Visiting Jerusalem is an amazing experience on its own. But imagine if the city closed a bunch of streets for you — including a few of the narrow ones in the Old City — and that you weren’t traversing them alone, but with thousands of others.
That’s exactly what happened to me on my last trip to the Holy Land, when I ran the 10K portion of the second annual Jerusalem Marathon in March. With an estimated 13,000 Israelis and 1,500 people from overseas participating in either the marathon, the half marathon or a 10K — and at least that many lining the route to cheer on the runners — the energy was intense. You can read more about it on pages 6a-8a.
I know that people have all kinds of different spiritual experiences in Jerusalem — and this was mine. Not only does the runner’s high come quickly there, but when you’re coaxing your legs up a steep hill toward the Old City, alongside thousands of others, a wave of spirituality washes over you.
The day turned out to be one of the great days of my life.
It started at my small hotel in the Rehavia neighborhood, where I was met by my second cousin, Fannie, whom I hadn’t seen since her very Reform bat mitzvah in Los Angeles 35 years ago. Now an Orthodox mother of seven, she was going to walk me to the starting line in Sacher Park.
Our half-mile stroll drew some bemused stares and giggles from payes-wearing kids — me in my shorts and racing shirt with lots of skin showing, and Fannie fully covered in a long black dress, long winter coat and black hat. Major regret: I didn’t have the chutzpah to suggest we have someone take our picture.
By the time Fannie deposited me at the starting line, the other races were under way. But all the energy seemed to be right there, as about 8,000 people had gathered for the 10K. Jews from all over the world enveloped one another; music blared while people stretched and struck up conversations; gaggles of young Israelis were dancing and whooping it up.
Strong winds, cold rain and temperatures in the 40s made for harsh conditions, but suddenly the sun broke through and the starting gun sounded. We moved forward as a mass. Past the government buildings. Up Bezalel Street. Orthodox women jogging in long skirts. Onto Jaffa Street, running directly on the streetcar tracks. Cheering spectators everywhere. IDF soldiers on guard.
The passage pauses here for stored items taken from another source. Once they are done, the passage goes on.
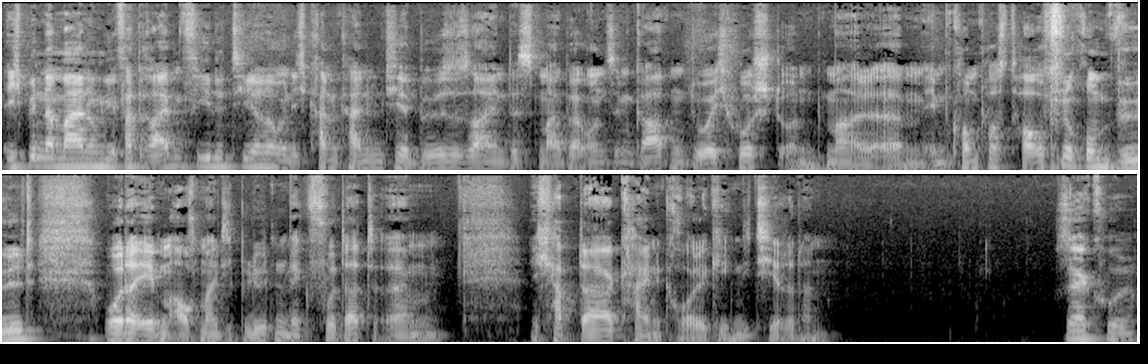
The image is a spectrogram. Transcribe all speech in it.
Ich bin der Meinung, wir vertreiben viele Tiere und ich kann keinem Tier böse sein, das mal bei uns im Garten durchhuscht und mal ähm, im Komposthaufen rumwühlt oder eben auch mal die Blüten wegfuttert. Ähm, ich habe da keinen Groll gegen die Tiere dann. Sehr cool.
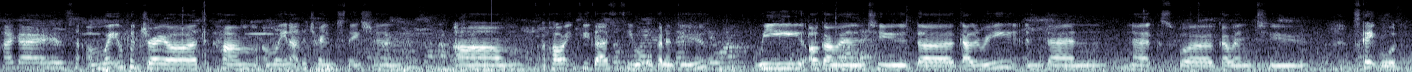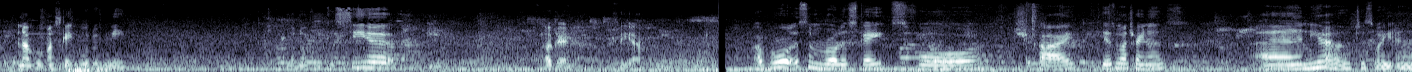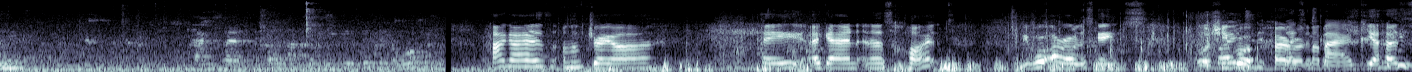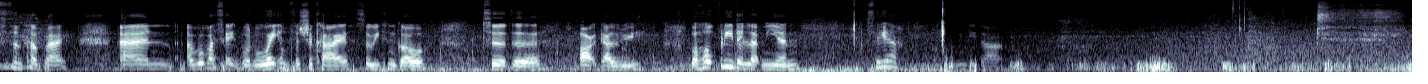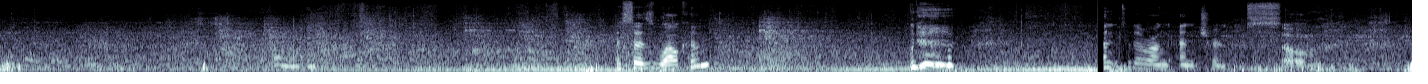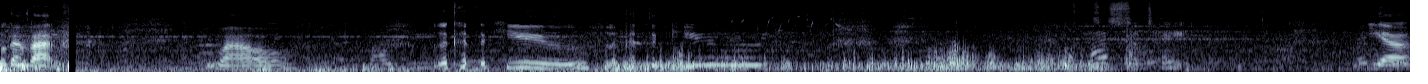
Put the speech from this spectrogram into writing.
Hi guys, I'm waiting for Drea to come. I'm waiting at the train station. Um, I can't wait for you guys to see what we're gonna do. We are going to the gallery and then next we're going to skateboard. And I brought my skateboard with me. I don't know if you can see it. Okay, so yeah. I brought some roller skates for Shakai. Here's my trainers. And yeah, just waiting. Hi guys, I'm with Drea. Hey again, and it's hot. We brought our roller skates. Well, she Mine's- brought her roller my skates. bag. Yeah, hers is in her bag. And I brought my skateboard. We're waiting for Shakai so we can go to the art gallery. But hopefully they let me in. So yeah, we do that. It says welcome. Went to the wrong entrance, so we're going back. Wow. Look at the queue. Look at the queue. This is so tight. Yeah.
“I was a couple of feet off the ground,” Art Liberman, 71, of Palo Alto told me a week after running the 10K (and finishing well ahead of me). “I had been to Jerusalem and seen the sites before, but with so many people sharing the experience and the excitement, and the spirit of the people in the city, it was hard to believe I was in the same place.”
Next, a steep climb to the Old City. Through Jaffa Gate into the Armenian Quarter, where it hailed briefly. The only hail during my run, exactly when I was in the Old City. Talk about a runner’s high!
I saw the sign marking 5K (3.1 miles) — the farthest I’d ever run before — but cold as I was, I was energized. I knew I’d be able to finish. And I did, even though the weather got worse, and (full disclosure) I did walk for about five minutes. But I was buoyed, as were others.
“Looking at all the historical sites and unbelievable scenery around me allowed me to take my mind off the grueling task at hand,” said 10K runner Zach Feinberg, 23, of Palo Alto.
After the race, which was on a Friday morning, I rested, visited the Mahane Yeduda market during the pre-Shabbat rush and then went to the Wall, followed by Shabbat dinner with Fannie’s family. All in all, a remarkable day, but the race was definitely the jewel.
“It was phenomenal,” agreed Laura Kent, 63, a Peninsula resident who ran the half marathon. “People were so overjoyed, and the fans were cheering you on, and because it’s so hilly, you’d be running up some historic street and seeing hundreds of people in front of you, winding past places we hear about all the time. And the camaraderie — just amazing. I think I’m going to do it again next year.”
Indeed, next year in Jerusalem … what a grand idea.
Andy Altman-Ohr is the managing editor of j. Reach him at firstname.lastname@example.org.